New Delhi:  IT giant Infosys, whose operating margins were up 3 percent due to depreciation of rupee against US dollar, on Thursday said the Indian currency is likely to remain volatile and the chances of it depreciating further are higher.

"For the rupee, we assumed it at Rs 52 for the next quarter. We believe that currency will be volatile and the chances of it depreciating are higher," Infosys Member of the Board and Chief Financial Officer V Balakrishnan said.
   
Bangalore-based Infosys has forecast dollar revenue growth of 16.4 percent for the current financial year, down from 17.1 percent to 19.1 percent projected in October.

The operating margins benefited around 4.4 percent due to depreciation in the rupee. The company had some increase in other cost to the extent of 1.4 percent, so net-net benefit was 3 percent on operating margins, Balakrishnan added.

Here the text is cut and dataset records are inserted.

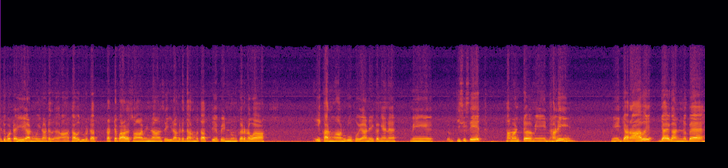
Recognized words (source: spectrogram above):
එතකොට ඒ අනුව ඊනට තව දුරටත් රට්ටපාල ස්වාමීන් වහන්සේ ඊළඟට ධර්ම tattවය පෙන්눔 කරනවා. ඒ කර්මානුරූපව යන එක ගැන මේ කිසිසේත් Tamanට මේ ධනෙන් මේ ජරාව ජය ගන්න බෑ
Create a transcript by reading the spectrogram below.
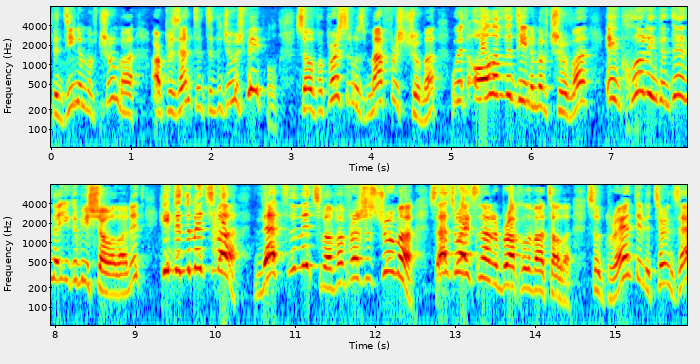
the dinim of truma are presented to the Jewish people. So if a person was mafresh truma with all of the dinim of truma, including the din that you could be shawal on it, he did the mitzvah. That's the mitzvah of afreshas truma. So that's why it's not a bracha levatala. So granted, it turns out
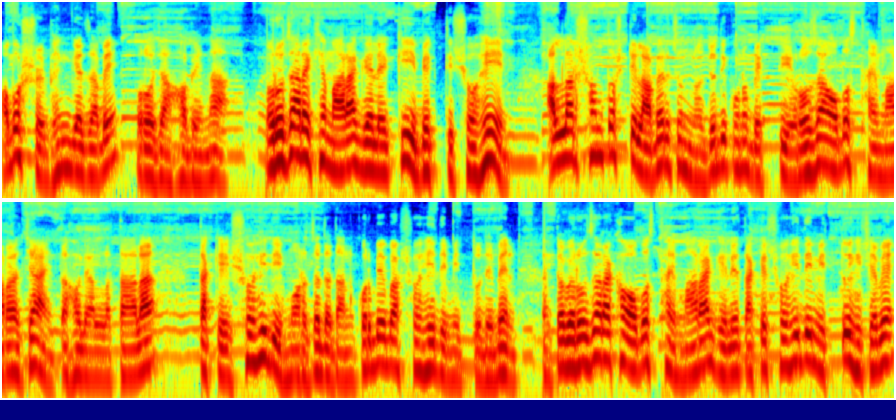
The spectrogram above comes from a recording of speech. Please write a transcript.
অবশ্যই ভেঙ্গে যাবে, রোজা হবে না। রোজা রেখে মারা গেলে কি ব্যক্তি শহীদ? আল্লাহর সন্তুষ্টি লাভের জন্য যদি কোনো ব্যক্তি রোজা অবস্থায় মারা যায়, তাহলে আল্লাহ তাআলা তাকে শহীদি মর্যাদা দান করবে বা শহীদি মৃত্যু দেবেন। তবে রোজা রাখা অবস্থায় মারা গেলে তাকে শহীদি মৃত্যু হিসেবে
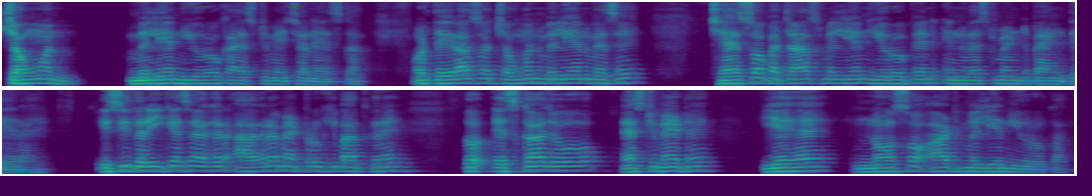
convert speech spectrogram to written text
चौवन मिलियन यूरो का एस्टिमेशन है इसका और तेरह सौ चौवन मिलियन में से 650 मिलियन यूरोपियन इन्वेस्टमेंट बैंक दे रहा है। इसी तरीके से अगर आगरा मेट्रो की बात करें तो इसका जो एस्टिमेट है, ये है 908 मिलियन यूरो का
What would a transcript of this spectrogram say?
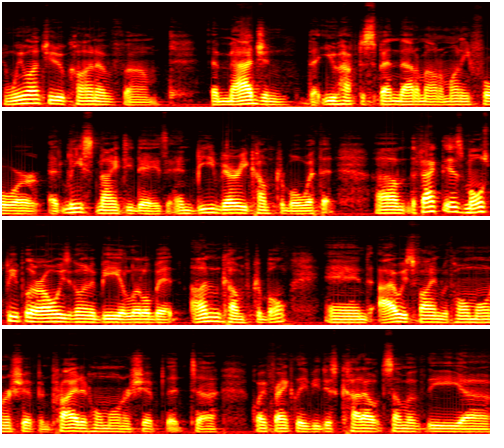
and we want you to kind of um, imagine that you have to spend that amount of money for at least 90 days and be very comfortable with it. Um, the fact is, most people are always going to be a little bit uncomfortable, and I always find with home ownership and pride in home ownership that, uh, quite frankly, if you just cut out some of the uh,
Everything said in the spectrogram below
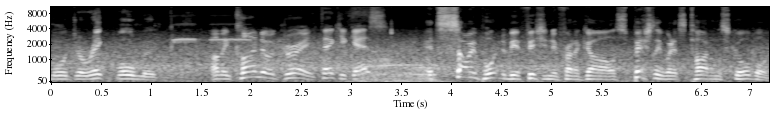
more direct ball movement. I'm inclined to agree. Thank you, Gaz. It's so important to be efficient in front of goal, especially when it's tight on the scoreboard.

Despite the global economic uncertainty, Infosys on Thursday posted a better-than-expected 33 percent rise in net profit to Rs 2,372 crore for the third quarter of this fiscal, helped by a weak rupee.

"It (rupee) could appreciate in the short-term but in the long-term it has to depreciate. Secondly, in a volatile global economic environment, India is seen as an emerging market risk to that extent, the inflows could be lower.

"Thirdly, India's growth story itself gets impacted because of the paralysed political system we have today. So if we put all that together, the chances of rupee depreciating are higher," he said.

The company said that in fact, the regulator (RBI) had taken some steps on the derivative front, on opening up the debt market front - that would help get some inflows. So one is witnessing some short-term appreciation, but if a medium-term view is taken, the rupee could depreciate further.

"...So our hedging position today is around USD 877 million. We normally hedge for two quarters. If the whole industry is taken under consideration, I think we have better management of currency and the impact on the margin because of currency movement is extremely low," Balakrishnan added.

(Agencies)